• _Problem description_: Each line below should be restated word for word.

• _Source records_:
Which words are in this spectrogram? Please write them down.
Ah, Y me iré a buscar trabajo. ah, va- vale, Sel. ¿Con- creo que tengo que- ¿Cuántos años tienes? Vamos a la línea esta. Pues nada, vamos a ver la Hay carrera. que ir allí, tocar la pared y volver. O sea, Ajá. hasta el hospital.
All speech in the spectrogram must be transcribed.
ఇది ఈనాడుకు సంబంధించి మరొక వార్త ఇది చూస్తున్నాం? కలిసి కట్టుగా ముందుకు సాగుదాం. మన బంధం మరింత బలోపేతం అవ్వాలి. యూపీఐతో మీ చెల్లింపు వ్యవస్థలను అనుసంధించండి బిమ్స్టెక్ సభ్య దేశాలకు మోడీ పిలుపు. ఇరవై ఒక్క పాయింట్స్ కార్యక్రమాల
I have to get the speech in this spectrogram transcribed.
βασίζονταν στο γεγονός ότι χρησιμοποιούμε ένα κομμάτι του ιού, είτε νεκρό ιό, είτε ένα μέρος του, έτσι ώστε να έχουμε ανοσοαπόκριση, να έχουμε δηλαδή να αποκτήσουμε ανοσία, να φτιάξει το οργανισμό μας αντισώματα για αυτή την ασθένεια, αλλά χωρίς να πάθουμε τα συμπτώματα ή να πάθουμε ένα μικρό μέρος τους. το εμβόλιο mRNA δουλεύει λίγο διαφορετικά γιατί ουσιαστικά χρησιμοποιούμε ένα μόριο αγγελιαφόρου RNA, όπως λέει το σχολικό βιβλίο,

• _The completed task_:
Which words are in this spectrogram? Please write them down.
Ah, Y me iré a buscar trabajo. ah, va- vale, Sel. ¿Con- creo que tengo que- ¿Cuántos años tienes? Vamos a la línea esta. Pues nada, vamos a ver la Hay carrera. que ir allí, tocar la pared y volver. O sea, Ajá. hasta el hospital.
All speech in the spectrogram must be transcribed.
ఇది ఈనాడుకు సంబంధించి మరొక వార్త ఇది చూస్తున్నాం? కలిసి కట్టుగా ముందుకు సాగుదాం. మన బంధం మరింత బలోపేతం అవ్వాలి. యూపీఐతో మీ చెల్లింపు వ్యవస్థలను అనుసంధించండి బిమ్స్టెక్ సభ్య దేశాలకు మోడీ పిలుపు. ఇరవై ఒక్క పాయింట్స్ కార్యక్రమాల
I have to get the speech in this spectrogram transcribed.
βασίζονταν στο γεγονός ότι χρησιμοποιούμε ένα κομμάτι του ιού, είτε νεκρό ιό, είτε ένα μέρος του, έτσι ώστε να έχουμε ανοσοαπόκριση, να έχουμε δηλαδή να αποκτήσουμε ανοσία, να φτιάξει το οργανισμό μας αντισώματα για αυτή την ασθένεια, αλλά χωρίς να πάθουμε τα συμπτώματα ή να πάθουμε ένα μικρό μέρος τους. το εμβόλιο mRNA δουλεύει λίγο διαφορετικά γιατί ουσιαστικά χρησιμοποιούμε ένα μόριο αγγελιαφόρου RNA, όπως λέει το σχολικό βιβλίο,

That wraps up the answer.